Fiberglass Surfboard and SUP Ding Repair Guide
Liquid Shredder sells models of Epoxy Fiberglass Surfboards and SUP Paddleboards, hence we provide information on DIY repair of those boards. No surfboard or paddleboard remains new forever so the ability to maintain it yourself can be satisfying plus time and money-saving.
Dinging and denting your fiberglass surfboard or paddleboard is inevitable since epoxy surfboards and SUPs are somewhat delicate. The most important thing is to have a fiberglass surfboard repair guide in case the worst case happens.
The intensity of the damage determines whether you should take the surfboard to a professional repairer or do it yourself. Look for surfboard repair near me if it’s major damage, but if it’s a minor dent, then you may be able to easily fix it yourself. Assess the damage to ensure that the repair protects the inner foam core of the board from water leakage.
DIY Surfboard Ding Repair Tool Kit
When DIY surfboard repair, it’s important to note water makes your board yellow, heavy, and rotten over time. Therefore, seal your board properly to avoid it from penetrating and damaging the board permanently. To mend your board, you require the following surfboard repair kit;
- Acetone for cleaning the board
- Masking tape for containing the work area
- Fiberglass for strengthening the repair
- Core Foam Filler for filling any broken area like Q-Cell
- Sandpaper for smoothening the board before and after repair
- Wax comb to clean wax before and after repair
- Knife to trim any loose foam or glass
- Cup for mixing q-cell and resin
- Paintbrush for applying the resin
- Safety mask for your safety when working
- Goggles to protect your eyes when working
- Prepare the board by cutting away the rotten area. If you’re repairing a fresh ding, give your board some time to dry to avoid cutting an unnecessarily large area. If it’s an old board, then you might have a large rotten area to remove.

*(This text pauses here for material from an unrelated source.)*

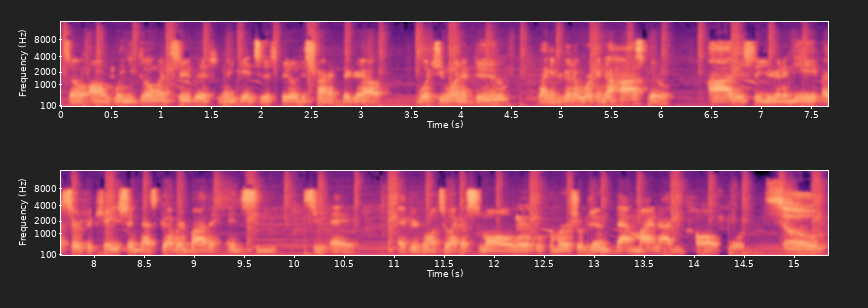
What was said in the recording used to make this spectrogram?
So um, when you go into this, when you get into this field, just trying to figure out what you want to do. Like if you're going to work in the hospital, obviously you're going to need a certification that's governed by the NCCA. If you're going to like a small local commercial gym, that might not be called for. So,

- Clean the board and especially around the work area to remove any sand, salt, and wax. Use the wax comb to clean the wax and acetone for cleaning any other dirt. Use low grit to sand the area and leave it rough for easy bonding once you repair it.

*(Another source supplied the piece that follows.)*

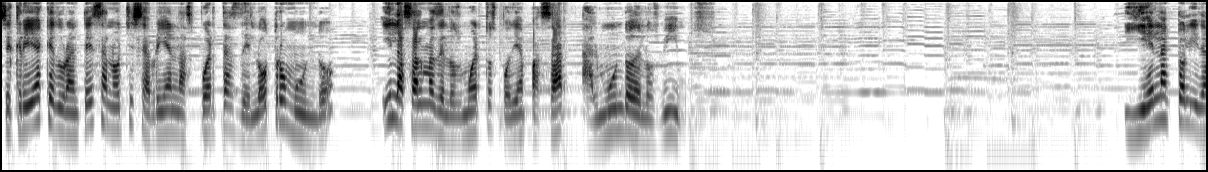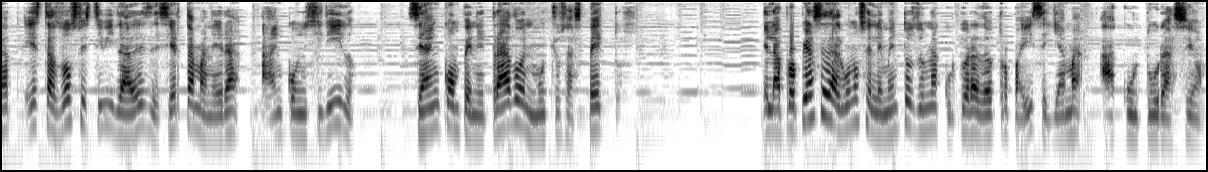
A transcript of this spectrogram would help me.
Se creía que durante esa noche se abrían las puertas del otro mundo y las almas de los muertos podían pasar al mundo de los vivos. Y en la actualidad estas dos festividades de cierta manera han coincidido, se han compenetrado en muchos aspectos. El apropiarse de algunos elementos de una cultura de otro país se llama aculturación.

iii. Tape the working area such that it’s level, rough, and contained.
- If your foam was rotten and had to cut away the rotten area, mix some q-cell to fill the gaps left. Put some sand resin in a cup and slowly add q-cell while stirring. Make a thick paste and add a few drops of catalyst.

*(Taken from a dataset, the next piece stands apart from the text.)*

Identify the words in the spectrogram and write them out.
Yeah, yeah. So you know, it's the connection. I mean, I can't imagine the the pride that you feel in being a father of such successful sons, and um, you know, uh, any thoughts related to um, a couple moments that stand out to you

- Use the stirring stick to apply the paste you just made in all dinged areas. Apply the paste slowly to avoid creating bubbles as they leave empty spaces when the paste dries. Pour the q-cell such that it overflows above the surface and later sand it back flush.
- Sand the surface to make it smooth once the q-cell dries up. Consider going a little deeper since you’ll apply a resin coat on top. This prevents having a bulge on the repair area once you’re done.
vii. To repair the fiberglass, cut it into circular shapes, one bigger than the other. Pour 10 drops of catalyst in 1oz resin and stir. Give the mixture a few minutes to start hardening before applying to the fiberglass.
viii. Using a paintbrush, apply a thin coat on the q-cell and place one sheet of fiberglass. Pour resin and let the fiberglass absorb it as it spreads. Repeat with the second fiberglass and ensure that both sheets are firmly pressed against the surfboard.
- Allow the resin and fiberglass to harden before sanding the area again. Ensure that the edges are smooth with no bulges so that the repaired area will match the rest of the surfboard. However, avoid sanding too much that you cut into the fiberglass surface as doing so will weaken your repair.
- Once the repair area is smooth, apply another resin coating. You can create a hot coat by adding a little more catalyst than you did the first time. This makes the resin dry faster. Although the hot coat is not as strong as a regular coat, it gives your surfboard a fine-looking finish.
- Then put some water on the repair area and sand it in a circular motion to give your board wet sand. This creates a white foam that you need to wash away to get a glossy and translucent coat.
xii. Once you’re done, allow the repair to sit for at least a day to let the resin to dry. Give it a final check to ensure everything is okay after which you can go back to surfing with your newly repaired surfboard.
Knowing how to repair your surfboard ding gives you more freedom and flexibility of using your board whenever you wish. Most surfboard repair shops will have your board tied up for weeks denying you the opportunity to go enjoy the waves. Avoid such inconveniences by ensuring that you have a surfboard repair kit and that you understand the above repair steps. Your own repair is satisfying and cost-effective.